The voice said “flee from the iniquities” yet few will heed
For we become petty gods inside the structure.
False prophets too, with wringing hands belying lack of vision
Lying too, enabling denial.
Ours is to serve, not think nor stray from the mantras of false prophecy
And of words debased
Pakal knew this though never knew of Sumer though both would fall
Life cares nought for sacrificed children.
Such dogmas are the remit of priests and profits
Priests die, belief lives on and we must all bask in its radiance
While cities sink and forests burn
Are we not chosen to walk amongst the gods?
We humans have an irrational love of structure and the more abstract, the better. Hierarchical religions rank as the most powerful abstract structures within human civilisation. They provide both a comforting illusion and a template for other dogmatic structures within society. The comforting illusion being that we humans are somehow separate from the real world and thus not limited by physical realities.

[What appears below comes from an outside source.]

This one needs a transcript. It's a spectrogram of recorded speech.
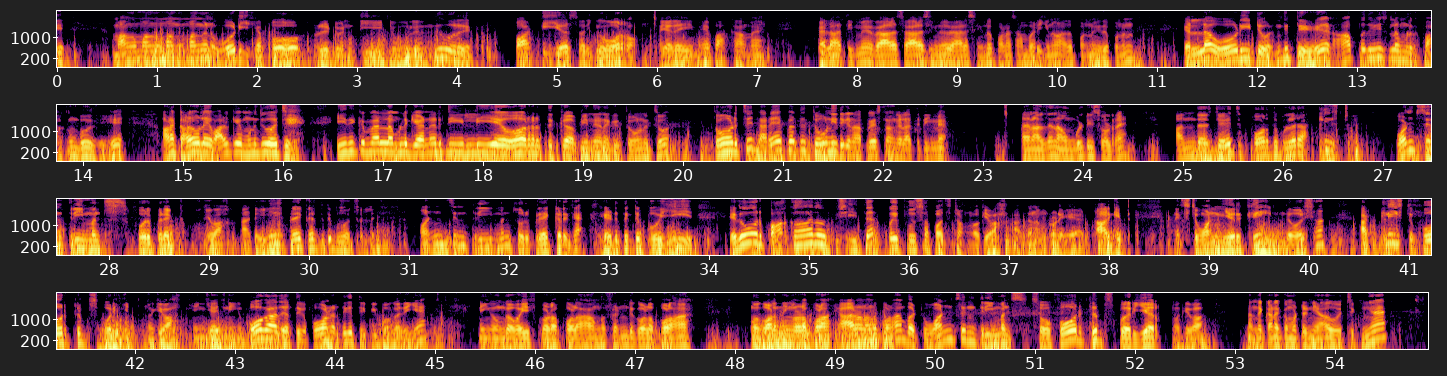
மாங்க மாங்க மாங்க மாங்கன்னு ஓடி. எப்போ? ஒரு டுவெண்ட்டி டூலேருந்து ஒரு ஃபார்ட்டி இயர்ஸ் வரைக்கும் ஓடுறோம். எதையுமே பார்க்காம எல்லாத்தையுமே வேலை வேலை செய்யணும் வேலை செய்யணும் பணம் சம்பாதிக்கணும் அதை பண்ணணும் இதை பண்ணணும் எல்லாம் ஓடிட்டு வந்துட்டு நாற்பது வயசில் நம்மளுக்கு பார்க்கும்போது ஆனால் கடவுளை வாழ்க்கையை முடிஞ்சு போச்சு. இதுக்கு மேலே நம்மளுக்கு எனர்ஜி இல்லையே ஓடுறதுக்கு அப்படின்னு எனக்கு தோணுச்சோ தோணுச்சு. நிறைய பேருக்கு தோணிருக்கு நான் பேசுனவங்க எல்லாத்துட்டையுமே. அதனால தான் நான் உங்கள்கிட்டயும் சொல்கிறேன் அந்த ஸ்டேஜுக்கு போகிறதுக்குள்ளே at least once in three months ஒரு பிரேக் ஓகேவா நான் டெய்லி பிரேக் எடுத்துகிட்டு போக சொல்லு ஒன்ஸ் இன் த்ரீ மந்த்ஸ் ஒரு பிரேக் எடுங்க. எடுத்துகிட்டு போய் ஏதோ ஒரு பார்க்காத ஒரு விஷயத்த போய் புதுசாக பார்த்துட்டு வாங்க ஓகேவா அதுதான் நம்மளுடைய டார்கெட் நெக்ஸ்ட் ஒன் இயருக்கு இந்த வருஷம் அட்லீஸ்ட் ஃபோர் ட்ரிப்ஸ் போறீங்க ஓகேவா எங்கேயாச்சும் நீங்கள் போகாத இடத்துக்கு போன இடத்துக்கு திருப்பி போகாதீங்க. நீங்கள் உங்கள் ஒய்ஃப் கூட போகலாம் உங்கள் ஃப்ரெண்டு கூட போகலாம் உங்கள் குழந்தைங்களோட போகலாம் யார் வேணாலும் போகலாம் but once in three months so four trips per year ஓகேவா அந்த கணக்கை மட்டும் ஞாபகம் வச்சுக்கோங்க.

Belief in abstract falsehoods enables selfish behaviours that transcend individual religions, peoples and and time. The Mayans under Pakal the “Great” and other “divine” rulers performed human sacrifice, denuded forests and destroyed agricultural lands, all the while labouring to build temples to fictional deities. Their behaviour was hardly unique: The Sumerians, one of the first advanced settled civilisations in the Fertile Crescent also performed human sacrifice and the usual victims were children or prisoners of war.

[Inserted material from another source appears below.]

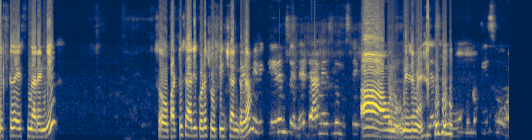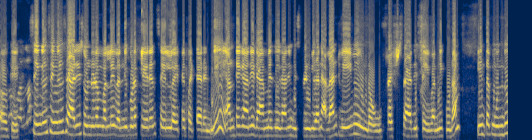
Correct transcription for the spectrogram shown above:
గిఫ్ట్గా ఇస్తున్నారండి. సో పట్టు శారీ కూడా చూపించాను కదా. డామేజ్ అవును నిజమే. ఓకే సింగిల్ సింగిల్ శారీస్ ఉండడం వల్ల ఇవన్నీ కూడా క్లియరెన్స్ సేల్లో అయితే పెట్టారండి. అంతేగాని డ్యామేజ్ గానీ మిస్ప్రింట్ గానీ అలాంటివి ఏమీ ఉండవు. ఫ్రెష్ శారీస్ ఇవన్నీ కూడా. ఇంతకు ముందు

Throughout the late medieval and early modern periods, Christian societies burned witches and heretics as indirect offerings to God. Occasionally the hypocrisy was commented on by those whom the Church deemed sub-human. Spanish missionaries were appalled both by the Aztecs’ penchant for human sacrifice and by the bemused observation by Aztec priests that the Spanish Inquisition was essentially performing the same heinous acts in Europe.
We moderns are little different in our devotion to abstract nonsense. Like the medieval Mayans we devote enormous quantities of time and energy to our own man-made gods and belief systems. Our prevailing dogma is that of economic determinism: A belief that societies are and must be divided into competing economic classes whose relative power is determined by the nature of the economic system.

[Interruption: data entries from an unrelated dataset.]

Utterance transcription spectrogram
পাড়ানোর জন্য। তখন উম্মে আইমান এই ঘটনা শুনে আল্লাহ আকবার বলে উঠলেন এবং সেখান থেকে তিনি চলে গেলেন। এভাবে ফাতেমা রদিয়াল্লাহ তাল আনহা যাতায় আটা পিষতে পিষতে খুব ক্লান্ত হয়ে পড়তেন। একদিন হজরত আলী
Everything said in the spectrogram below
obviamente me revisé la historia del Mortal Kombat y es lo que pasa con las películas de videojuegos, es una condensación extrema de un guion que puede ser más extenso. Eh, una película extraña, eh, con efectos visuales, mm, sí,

Within that context, human life and dignity is of secondary importance to that of abstract market-forces. These days human sacrifice translates into wage-slavery, child-labour and mass death in order to produce banal goods of questionable quality. The mantras of today include terms such as “global economy”, “free markets”, “consumer choice” and “cost-effective”.
Those most determined to maintain the status quo adore such mantras and work to discourage and obfuscate any critical assessment of objective reality. Banks, businesses, and ideological politicians twist language in order to enable denial of reality. Unsuited as these forces are to providing insight or direction for society, their very unsuitability becomes obvious whenever reality strikes. Be it Houston, New Orleans or Bangladesh, the most that these forces can do is utter platitudes while thousands die or are displaced.
The reality is that our prevailing methods and ideologies are incompatible with the greater forces of the natural world. However, rather than admit there is a problem and that we humans exist as part of and not separate from the natural world, our civilisation retreats into denial and lying. Climate science is attacked as “a Chinese hoax”. The destruction wrought by Hurricane Harvey is touted as divine punishment for homosexuality. Meanwhile, disparate but related events aggravated by human activity and climate change are ignored, be they floods in the US and Bangladesh or wild-fires in British Columbia, Alberta and California.
The aim of the denial and obfuscation is to ensure continuity of methods and beliefs that don’t work. Hence mansions will be rebuilt (with tax incentives) in the Malibu Hills fire-plain, businesses and homes in Fort McMurray will be rebuilt (in order to further exploit the oil-sands) and churches will continue to pass around collection plates in Houston.
There’s an old cliché that history repeats itself but that statement isn’t entirely true. History is full of precedents be they technological, ideological or individual. It is far more accurate to say that humans are prone to repeating amoral behaviours. As with the Mayans and the Sumerians, our modern society is heading towards collapse due to its preoccupation with abstract nonsense and a belief that we, as a species are special. The reality being that “Mother Nature” or life doesn’t care. But then why should we worry about reality when our own beliefs would have us walk with the gods?